Your subtitle suggests you’ll be looking at four different aspects of Bonhoeffer the man: pastor, martyr, prophet, and spy. Christians are probably used to the first three, but what do most people know about Bonhoeffer as a spy for the Resistance?
In 1939, after Hitler declared war on Poland, and after Bonhoeffer returned from his fateful and abbreviated trip to the U.S., he was asking God what to do next. And what he ended up doing was working for German military intelligence — called the Abwehr — under the supervision of his brother-in-law, Hans von Dohnanyi. But of course Dohnanyi and many others in the Abwehr were involved in the conspiracy against Hitler. That’s why Bonhoeffer joined them! So he became a double agent. On the surface he was working for the Abwehr, but in reality he was working to make contacts with the Allies, to let them know there were Germans inside Germany who were working to overthrow the Third Reich. It’s just amazing.
Your book also delves into the love story between Bonhoeffer and his much younger fiancée, Maria von Wedemeyer. They come across as very different people. How did they come to fall in love?
I don’t want to spoil it, because that’s one of the best parts of the book, but the bottom line is
that it came quite out of the blue. Bonhoeffer was visiting Maria’s grandmother, who was a very dear friend of his, and Maria just sort of showed up and they spent an evening talking together. Bonhoeffer was as surprised as anyone by his feelings. He was sure at this point in his life that he would never get married.
This is a warts-and-all biography, a balanced portrait of a great man who was under terrible stress in an unjust war. What were some of Bonhoeffer’s flaws, and how did they manifest themselves during his life?
Bonhoeffer was extremely bright and self-disciplined, so he could sometimes be very critical and demanding and could lose his temper with people. He writes about this in a letter to his best friend, Bethge, apologizing for it. Some people also thought of him as aloof, as having a bit of distance between himself and others. He was a terribly complex individual, but seems to have been extremely self-aware and conscious of his faults, and always trying to remedy them. I suppose if one is desperate to find a worm in the apple one might always cite the fact that he was a smoker.
Bonhoeffer has enjoyed a huge surge in popularity recently. Why do you think his writings are so appealing to people today?

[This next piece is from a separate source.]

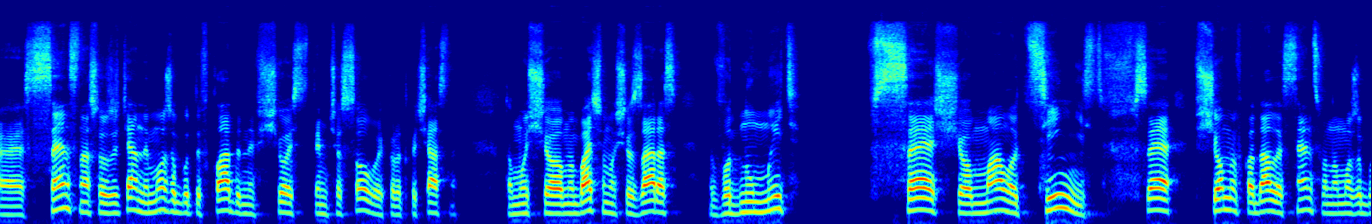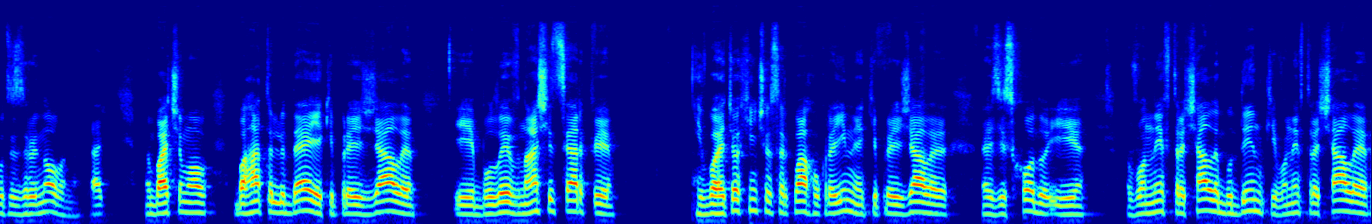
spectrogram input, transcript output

There’s something about Bonhoeffer that just seems extremely modern, as though his whole life and writings were written for us, today. He died young, so he will always be young and will always hold a certain freshness and appeal to young people. But there’s something about his extraordinary authenticity that especially speaks to us today with particular force. He saw right through dead religion and spent his whole adult life trying to show the difference between dead religion and a real and personal faith in Jesus Christ. His unwillingness to abide cant and sloganeering and theological or philosophical chicanery seems particularly appealing to us today, who have had our fill of these things and who long for someone to give us an alternative to them.
After your biographies of Bonhoeffer and William Wilberforce, what’s next for you? Do you have any future books planned?
I’m not sure exactly what I’m going to write next. But this much I do know: it will be very, very short.